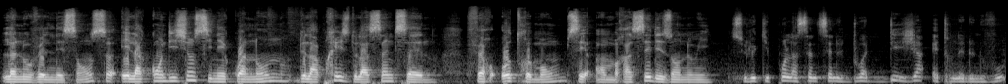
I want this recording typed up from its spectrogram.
La nouvelle naissance est la condition sine qua non de la prise de la Sainte Seine. Faire autrement, c'est embrasser des ennuis. Celui qui prend la Sainte Seine doit déjà être né de nouveau.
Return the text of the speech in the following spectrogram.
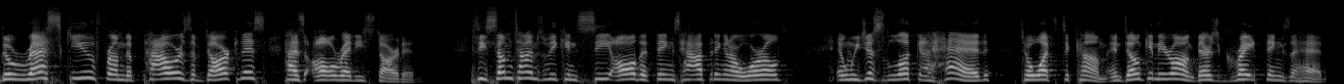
The rescue from the powers of darkness has already started. See, sometimes we can see all the things happening in our world and we just look ahead to what's to come. And don't get me wrong, there's great things ahead.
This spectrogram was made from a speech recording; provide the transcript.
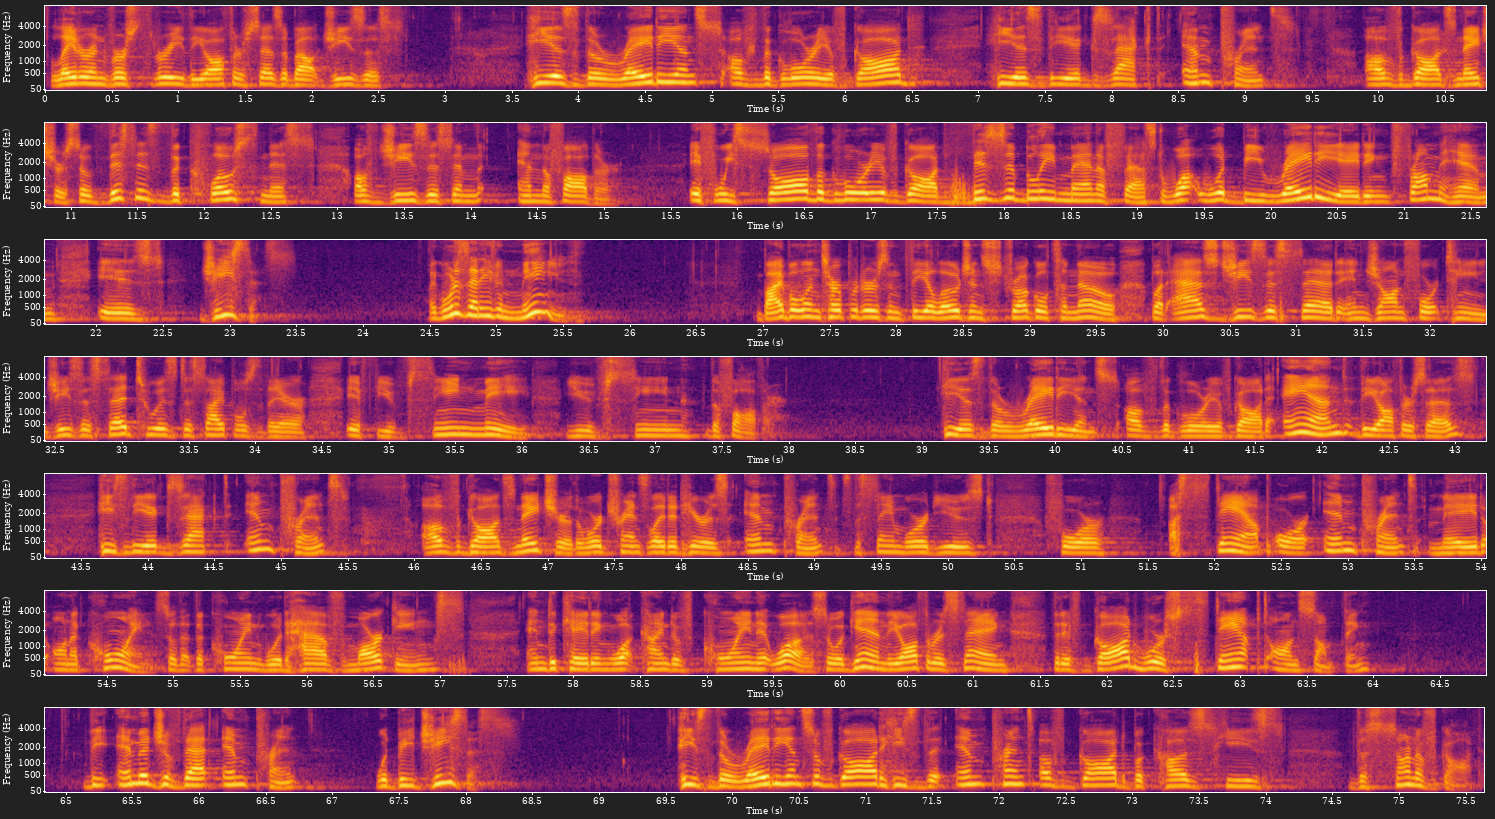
Later in verse 3, the author says about Jesus he is the radiance of the glory of God. He is the exact imprint of God's nature. So, this is the closeness of Jesus and, and the Father. If we saw the glory of God visibly manifest, what would be radiating from him is Jesus. Like, what does that even mean? Bible interpreters and theologians struggle to know, but as Jesus said in John 14, Jesus said to his disciples there, If you've seen me, you've seen the Father. He is the radiance of the glory of God. And, the author says, he's the exact imprint of God's nature. The word translated here is imprint, it's the same word used for a stamp or imprint made on a coin so that the coin would have markings indicating what kind of coin it was. So again, the author is saying that if God were stamped on something, the image of that imprint would be Jesus. He's the radiance of God, he's the imprint of God because he's the Son of God,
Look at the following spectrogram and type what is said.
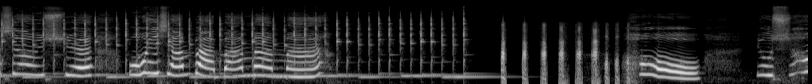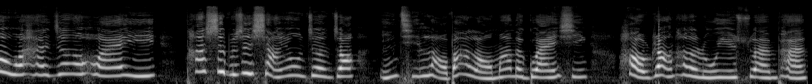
上学，我会想爸爸妈妈。”哦，有时候我还真的怀疑他是不是想用这招引起老爸老妈的关心，好让他的如意算盘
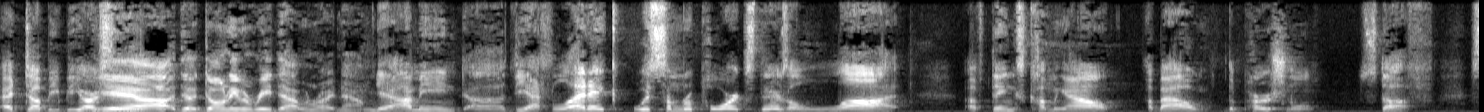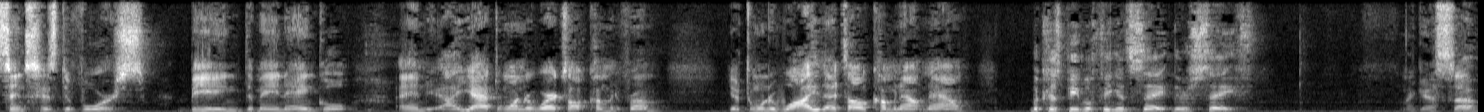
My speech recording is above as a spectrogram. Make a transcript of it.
at WBRZ. Yeah, I, don't even read that one right now. Yeah, I mean, uh, the Athletic with some reports. There's a lot of things coming out about the personal stuff since his divorce being the main angle, and you have to wonder where it's all coming from. You have to wonder why that's all coming out now. Because people think it's safe. They're safe. I guess so.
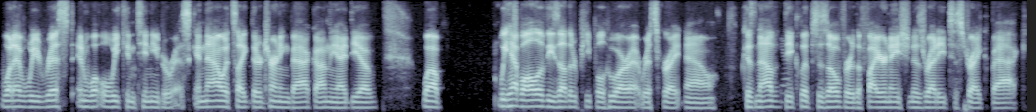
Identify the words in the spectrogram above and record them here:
what have we risked and what will we continue to risk? And now it's like they're turning back on the idea of well we have all of these other people who are at risk right now because now that the eclipse is over the fire nation is ready to strike back.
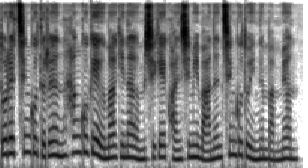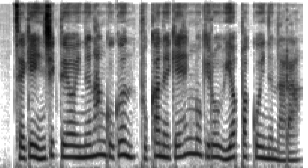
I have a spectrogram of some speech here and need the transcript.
또래 친구들은 한국의 음악이나 음식에 관심이 많은 친구도 있는 반면 제게 인식되어 있는 한국은 북한에게 핵무기로 위협받고 있는 나라.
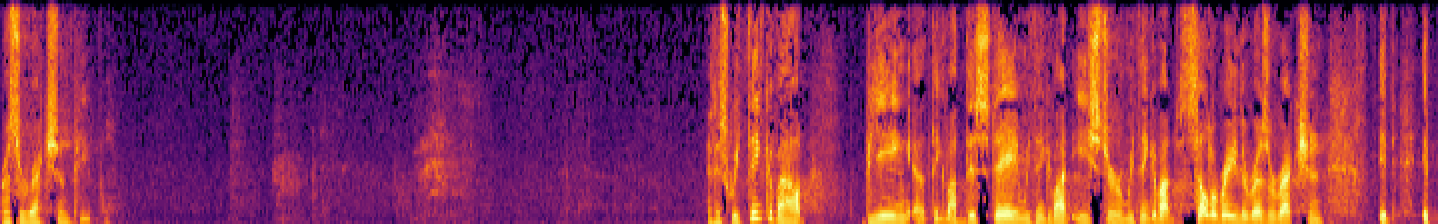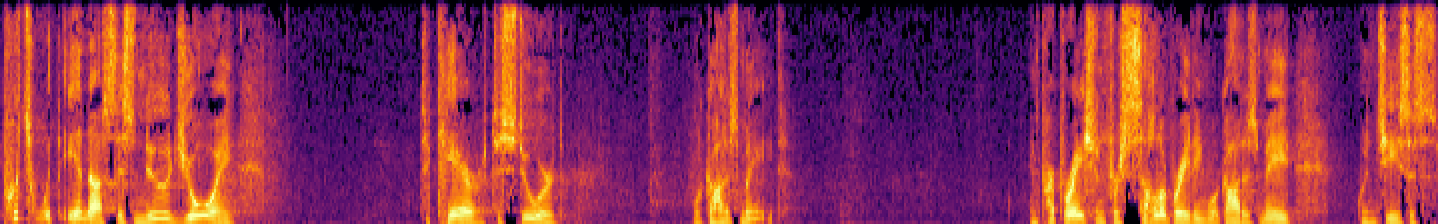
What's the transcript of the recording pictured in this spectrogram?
resurrection people. And as we think about being, uh, think about this day, and we think about Easter, and we think about celebrating the resurrection, it, it puts within us this new joy to care, to steward what God has made. In preparation for celebrating what God has made when Jesus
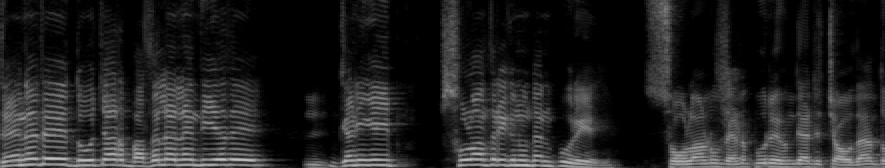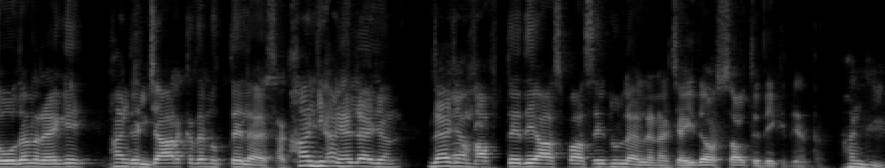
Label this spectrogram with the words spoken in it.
ਦਿਨ ਦੇ 2-4 ਵੱਧ ਲੈ ਲੈਂਦੀ ਹੈ ਤੇ ਜਾਣੀ ਕਿ 16 ਤਰੀਕ ਨੂੰ ਦਿਨ ਪੂਰੇ ਆ ਜੀ। 16 ਨੂੰ ਦਿਨ ਪੂਰੇ ਹੁੰਦੇ ਅੱਜ 14 ਦੋ ਦਿਨ ਰਹਿ ਗਏ ਤੇ ਹਾਂਜੀ। 4 ਕੁ ਦਿਨ ਉੱਤੇ ਲੈ ਸਕਦੀ ਹਾਂਜੀ ਹਾਂਜੀ ਲੈ ਜਾਂ ਲੈ ਜਾਂਦੇ। ਹਫ਼ਤੇ ਦੇ ਆਸ-ਪਾਸ ਇਹਨੂੰ ਲੈ ਲੈਣਾ ਚਾਹੀਦਾ ਉਸ ਹਿਸਾਬ ਤੇ ਦੇਖਦੇ ਹਾਂ ਤਾਂ। ਹਾਂਜੀ।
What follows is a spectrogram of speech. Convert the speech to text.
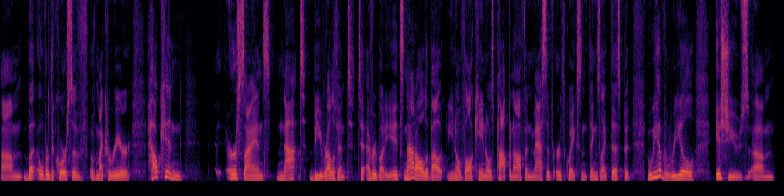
Um, but over the course of of my career, how can earth science not be relevant to everybody. It's not all about, you know, volcanoes popping off and massive earthquakes and things like this, but, but we have real issues. Um,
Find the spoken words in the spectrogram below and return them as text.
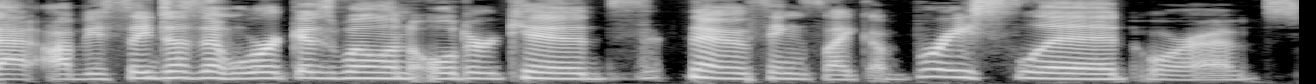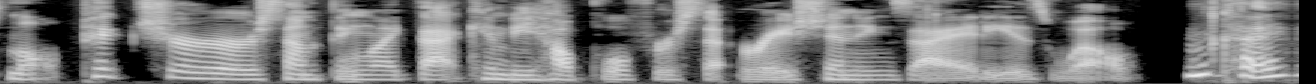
that obviously doesn't work as well in older kids. Mm-hmm. So things like a bracelet or a small picture or something like that can be helpful for separation anxiety as well. Okay.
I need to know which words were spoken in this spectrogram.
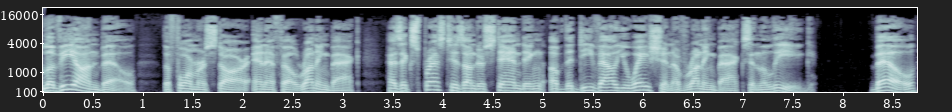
Le'Veon Bell, the former star NFL running back, has expressed his understanding of the devaluation of running backs in the league. Bell,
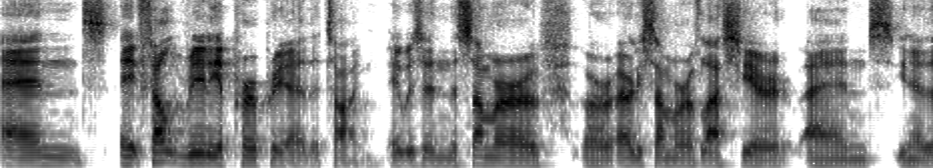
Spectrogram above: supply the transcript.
and it felt really appropriate at the time. It was in the summer of or early summer of last year, and you know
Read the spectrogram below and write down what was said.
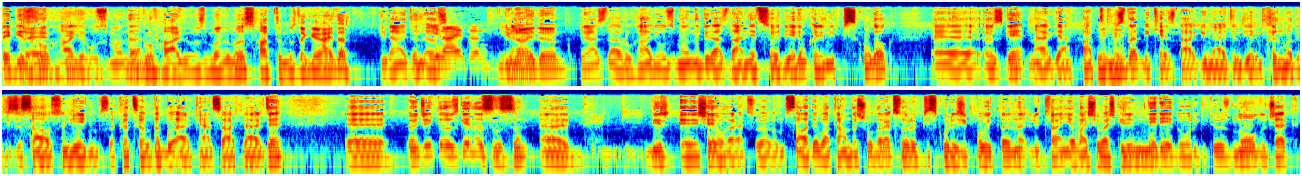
Ve bir ruh hali uzmanı. Ruh hali uzmanımız hattımızda günaydın. Günaydın Özge. Günaydın. Günaydın. Biraz daha ruh hali uzmanını biraz daha net söyleyelim. Klinik psikolog e, Özge Mergen hattımızda bir kez daha günaydın diyelim. Kırmadı bizi sağ olsun yayınımıza katıldı bu erken saatlerde. E, öncelikle Özge nasılsın? E, bir e, şey olarak soralım sade vatandaş olarak sonra psikolojik boyutlarına lütfen yavaş yavaş girelim. Nereye doğru gidiyoruz? Ne olacak?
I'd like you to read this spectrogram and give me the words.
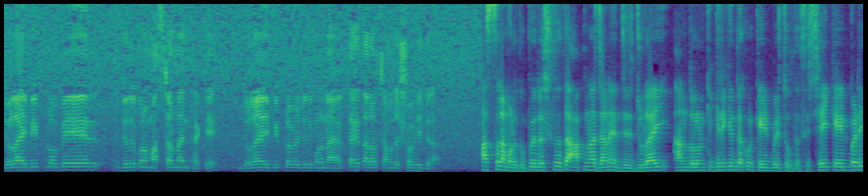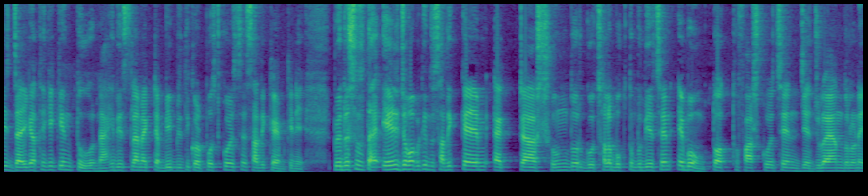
জুলাই বিপ্লবের যদি কোনো মাস্টার মাইন্ড থাকে, জুলাই বিপ্লবের যদি কোনো নায়ক থাকে, তারা হচ্ছে আমাদের শহীদরা। আসসালামু আলাইকুম। প্রিয় দর্শক শ্রোতা, আপনারা জানেন যে জুলাই আন্দোলনকে ঘিরে কিন্তু এখন কেটবাড়ি চলতেছে। সেই কেটবাড়ির জায়গা থেকে কিন্তু নাহিদ ইসলাম একটা বিবৃতিকর পোস্ট করেছে সাদিক কায়েমকে নিয়ে। প্রিয় দর্শক শ্রোতা, এর জবাবে কিন্তু সাদিক কায়েম একটা সুন্দর গোছালো বক্তব্য দিয়েছেন এবং তথ্য ফাঁস করেছেন যে জুলাই আন্দোলনে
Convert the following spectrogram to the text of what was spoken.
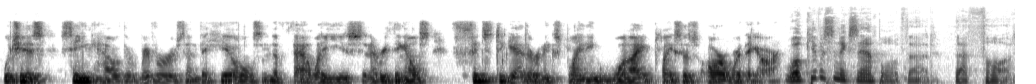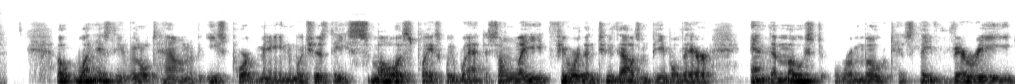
which is seeing how the rivers and the hills and the valleys and everything else fits together and explaining why places are where they are. Well, give us an example of that, that thought. Uh, one is the little town of Eastport, Maine, which is the smallest place we went. It's only fewer than 2,000 people there, and the most remote. It's the very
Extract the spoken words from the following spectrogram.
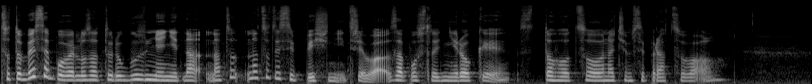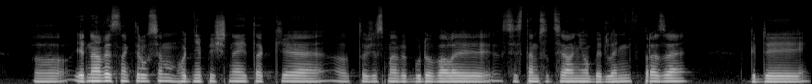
Co to by se povedlo za tu dobu změnit? Na, na, to, na co ty jsi pišný třeba za poslední roky z toho, co, na čem jsi pracoval? Uh, jedna věc, na kterou jsem hodně pišnej, tak je to, že jsme vybudovali systém sociálního bydlení v Praze, kdy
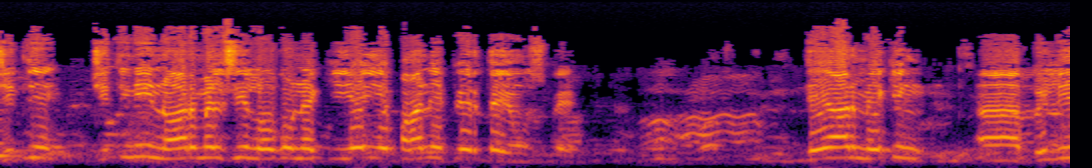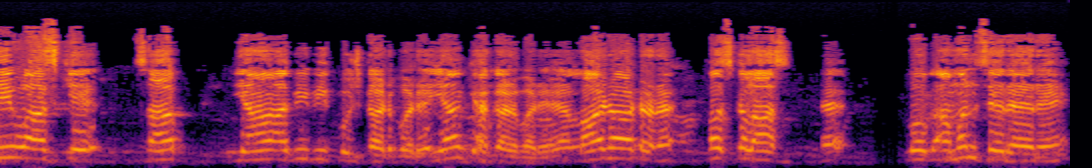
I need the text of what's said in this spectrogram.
جتنی جتنی نارمل سی لوگوں نے کی ہے یہ پانی پھرتے ہیں اس پہ دے آر میکنگ بلیو آس کے صاحب یہاں ابھی بھی کچھ گڑبڑ ہے یہاں کیا گڑبڑ ہے لارڈ آرڈر ہے فرسٹ کلاس ہے لوگ امن سے رہ رہے ہیں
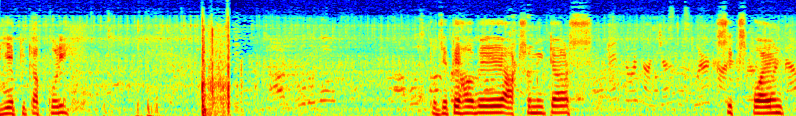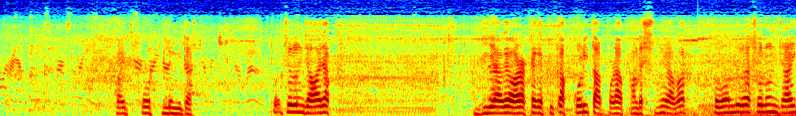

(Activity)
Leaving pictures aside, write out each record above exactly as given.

(Answer section)
I want this recording typed up from its spectrogram.
La nouvelle naissance est la condition sine qua non de la prise de la Sainte Seine. Faire autrement, c'est embrasser des ennuis. Celui qui prend la Sainte Seine doit déjà être né de nouveau.
Return the text of the speech in the following spectrogram.
The rescue from the powers of darkness has already started. See, sometimes we can see all the things happening in our world and we just look ahead to what's to come. And don't get me wrong, there's great things ahead.
This spectrogram was made from a speech recording; provide the transcript.
Later in verse 3, the author says about Jesus he is the radiance of the glory of God. He is the exact imprint of God's nature. So, this is the closeness of Jesus and, and the Father. If we saw the glory of God visibly manifest, what would be radiating from him is Jesus. Like, what does that even mean? Bible interpreters and theologians struggle to know, but as Jesus said in John 14, Jesus said to his disciples there, If you've seen me, you've seen the Father. He is the radiance of the glory of God. And, the author says, he's the exact imprint of God's nature. The word translated here is imprint, it's the same word used for a stamp or imprint made on a coin so that the coin would have markings indicating what kind of coin it was. So again, the author is saying that if God were stamped on something, the image of that imprint would be Jesus. He's the radiance of God, he's the imprint of God because he's the Son of God,
Look at the following spectrogram and type what is said.
上学，我会想爸爸妈妈。”哦，有时候我还真的怀疑他是不是想用这招引起老爸老妈的关心，好让他的如意算盘
My speech recording is above as a spectrogram. Make a transcript of it.
at WBRZ. Yeah, I, don't even read that one right now. Yeah, I mean, uh, the Athletic with some reports. There's a lot of things coming out about the personal stuff since his divorce being the main angle, and you have to wonder where it's all coming from. You have to wonder why that's all coming out now. Because people think it's safe. They're safe. I guess so.
Identify the words in the spectrogram above and record them here:
what have we risked and what will we continue to risk? And now it's like they're turning back on the idea of well we have all of these other people who are at risk right now because now that the eclipse is over the fire nation is ready to strike back.
I have a spectrogram of some speech here and need the transcript.
또래 친구들은 한국의 음악이나 음식에 관심이 많은 친구도 있는 반면 제게 인식되어 있는 한국은 북한에게 핵무기로 위협받고 있는 나라.
What's the transcript of the recording pictured in this spectrogram?
resurrection people. And as we think about being, uh, think about this day, and we think about Easter, and we think about celebrating the resurrection, it, it puts within us this new joy to care, to steward what God has made. In preparation for celebrating what God has made when Jesus
Label this spectrogram with the words spoken in it.
ਦਿਨ ਦੇ 2-4 ਵੱਧ ਲੈ ਲੈਂਦੀ ਹੈ ਤੇ ਜਾਣੀ ਕਿ 16 ਤਰੀਕ ਨੂੰ ਦਿਨ ਪੂਰੇ ਆ ਜੀ। 16 ਨੂੰ ਦਿਨ ਪੂਰੇ ਹੁੰਦੇ ਅੱਜ 14 ਦੋ ਦਿਨ ਰਹਿ ਗਏ ਤੇ ਹਾਂਜੀ। 4 ਕੁ ਦਿਨ ਉੱਤੇ ਲੈ ਸਕਦੀ ਹਾਂਜੀ ਹਾਂਜੀ ਲੈ ਜਾਂ ਲੈ ਜਾਂਦੇ। ਹਫ਼ਤੇ ਦੇ ਆਸ-ਪਾਸ ਇਹਨੂੰ ਲੈ ਲੈਣਾ ਚਾਹੀਦਾ ਉਸ ਹਿਸਾਬ ਤੇ ਦੇਖਦੇ ਹਾਂ ਤਾਂ। ਹਾਂਜੀ।
What follows is a spectrogram of speech. Convert the speech to text.
Um, but over the course of of my career, how can earth science not be relevant to everybody. It's not all about, you know, volcanoes popping off and massive earthquakes and things like this, but, but we have real issues. Um,
Find the spoken words in the spectrogram below and return them as text.
that obviously doesn't work as well in older kids. Mm-hmm. So things like a bracelet or a small picture or something like that can be helpful for separation anxiety as well. Okay.
I need to know which words were spoken in this spectrogram.
Le'Veon Bell, the former star NFL running back, has expressed his understanding of the devaluation of running backs in the league. Bell,
Spectrogram above: supply the transcript.
and it felt really appropriate at the time. It was in the summer of or early summer of last year, and you know
Read the spectrogram below and write down what was said.
Ve bir ruh hali uzmanı. Ruh hali uzmanımız hattımızda günaydın. Günaydın Özge. Günaydın. Günaydın. Biraz daha ruh hali uzmanını biraz daha net söyleyelim. Klinik psikolog e, Özge Mergen hattımızda bir kez daha günaydın diyelim. Kırmadı bizi sağ olsun yayınımıza katıldı bu erken saatlerde. E, öncelikle Özge nasılsın? E, bir e, şey olarak soralım sade vatandaş olarak sonra psikolojik boyutlarına lütfen yavaş yavaş girelim. Nereye doğru gidiyoruz? Ne olacak?
I'd like you to read this spectrogram and give me the words.
জুলাই বিপ্লবের যদি কোনো মাস্টার মাইন্ড থাকে, জুলাই বিপ্লবের যদি কোনো নায়ক থাকে, তারা হচ্ছে আমাদের শহীদরা। আসসালামু আলাইকুম। প্রিয় দর্শক শ্রোতা, আপনারা জানেন যে জুলাই আন্দোলনকে ঘিরে কিন্তু এখন কেটবাড়ি চলতেছে। সেই কেটবাড়ির জায়গা থেকে কিন্তু নাহিদ ইসলাম একটা বিবৃতিকর পোস্ট করেছে সাদিক কায়েমকে নিয়ে। প্রিয় দর্শক শ্রোতা, এর জবাবে কিন্তু সাদিক কায়েম একটা সুন্দর গোছালো বক্তব্য দিয়েছেন এবং তথ্য ফাঁস করেছেন যে জুলাই আন্দোলনে
Convert the following spectrogram to the text of what was spoken.
which is seeing how the rivers and the hills and the valleys and everything else fits together and explaining why places are where they are. Well, give us an example of that, that thought. Uh, one is the little town of Eastport, Maine, which is the smallest place we went. It's only fewer than 2,000 people there, and the most remote. It's the very
Extract the spoken words from the following spectrogram.
Co to by se povedlo za tu dobu změnit? Na, na, to, na co ty jsi pišný třeba za poslední roky z toho, co, na čem jsi pracoval? Uh, jedna věc, na kterou jsem hodně pišnej, tak je to, že jsme vybudovali systém sociálního bydlení v Praze, kdy
I need the text of what's said in this spectrogram.
جتنی جتنی نارمل سی لوگوں نے کی ہے یہ پانی پھرتے ہیں اس پہ دے آر میکنگ بلیو آس کے صاحب یہاں ابھی بھی کچھ گڑبڑ ہے یہاں کیا گڑبڑ ہے لارڈ آرڈر ہے فرسٹ کلاس ہے لوگ امن سے رہ رہے ہیں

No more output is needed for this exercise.